According to Judaism, a goyim or non-Jew also called a Gentile does not have to follow the Torat Moshe or Mosaic Law; however, all Gentiles are obliged to follow the Noahide or Noachian Laws, a Jewish Talmudic designation for seven biblical laws given to Adam and to Noah before the revelation to Moses on Mt. Sinai and consequently binding on all mankind.
Beginning with Genesis 2:16, the Elohim commanding the man he is most welcome to eat from the trees, but of the Tree of the Knowledge of Good and Evil he was not to eat, the Babylonian Talmud listed the first six commandments as prohibitions against idolatry, blasphemy, murder, adultery, and robbery and the positive command to establish courts of justice (with all that this implies) or to have righteousness.

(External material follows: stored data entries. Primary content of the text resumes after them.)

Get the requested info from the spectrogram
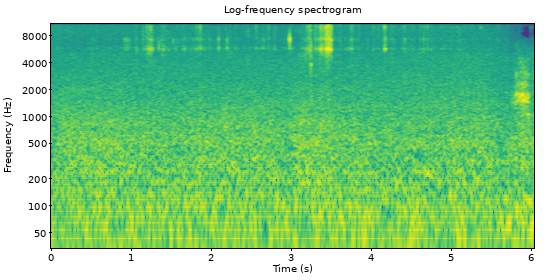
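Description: Near silence: faint background hiss with a few soft, high-pitched ticks.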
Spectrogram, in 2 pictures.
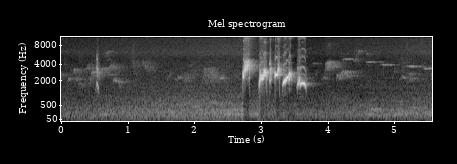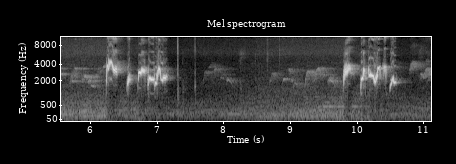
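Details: Red-whiskered bulbul kept in a cage gives an energetic training song: three short, rich, warbled phrases of rapid slurred notes, about every three and a half seconds, with quiet pauses between.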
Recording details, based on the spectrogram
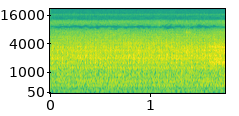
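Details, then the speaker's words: Koi pond pump running after a cleaning, impeller with about 2–3 mm forward-back play: steady, fairly quiet motor hum with a rough, rattly edge that doesn't settle. Running noisier than it should; cause suspected, not confirmed. "Right, it's back in and it's running. It's still making a noise though."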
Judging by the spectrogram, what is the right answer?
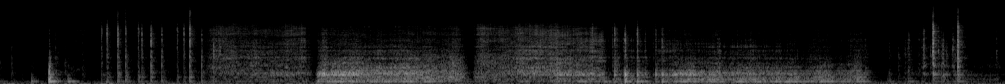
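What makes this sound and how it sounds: Long fingernails scratch along the ribbed black plastic top of a hollow Atari Flashback 2 game console and tap its buttons. Quick, sharp plastic clicks open the clip, followed by a sustained raspy scraping with a faint mid-pitched whine. The scraping pauses briefly, then resumes before a final scatter of light taps.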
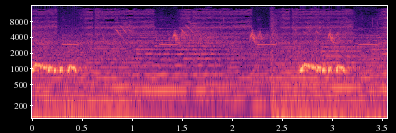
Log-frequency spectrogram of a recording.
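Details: Local zebra dove singing in manggung style: two short bursts of rapid, stuttering cooing notes about two and a half seconds apart, with faint higher chirps from other birds and a steady background hum.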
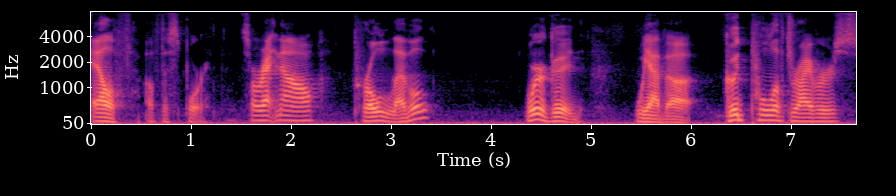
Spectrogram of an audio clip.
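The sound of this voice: This man's voice sits at a fairly low pitch, with a clear, smooth tone and ordinary pitch variation.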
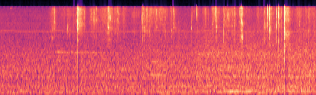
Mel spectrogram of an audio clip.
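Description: Handling noise from a steel watch being turned over in gloved fingers: the metal bracelet links click and the gloves rub over a steady hiss. A sharp click comes about a second and a half in, and a run of clicks near the end as the watch is flipped to its dial.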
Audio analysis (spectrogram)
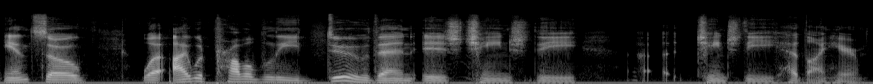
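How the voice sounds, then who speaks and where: A marketer critiques a landing page in a casual screen-share, walking through the web page while sounding self-deprecating and hesitant, with lots of fillers. His low voice is nasal, bright and forceful, and he speaks extremely slowly. The recording has no echo.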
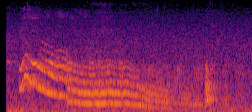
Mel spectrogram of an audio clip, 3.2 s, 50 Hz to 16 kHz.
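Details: Australian Shepherd puppy, 2.5 weeks old, from a litter of registered parents Poppy and Dublin in Oklahoma. A single long, tonal whine with rich harmonics rises briefly, then slides steadily downward for about two seconds, ending with a short yip.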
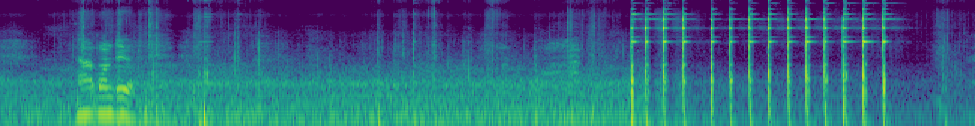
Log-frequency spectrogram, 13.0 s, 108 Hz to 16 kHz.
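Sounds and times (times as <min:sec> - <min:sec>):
hammer striking nail: 0:08.4 - 0:12.0.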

After the Flood a seventh commandment, given to Noah, forbade the eating of flesh cut from a living animal (Genesis 9:4).
The laws given to Noah’s children are universally binding.
A non-Jew who abides by the Noahide Laws is considered a “righteous Gentile,” according to Judaism, and will earn a reward in the afterlife, if his obedience is coupled with a knowledge that the laws come from God. A “righteous Gentile” might also be called a “Hasidic Gentile” or simply a “Noahide.”
Hasidic Gentiles are obligated to learn Torah (Authentic Jewish teachings) in order to observe the Seven Noachide Laws properly. They are also permitted to learn Chassidus, (Jewish mysticism) as taught profoundly by the Lubavitch (Chabad) movement.
Dutch version / Nederlandse versie: Een heiden of niet-Jood en de mozaïsche wet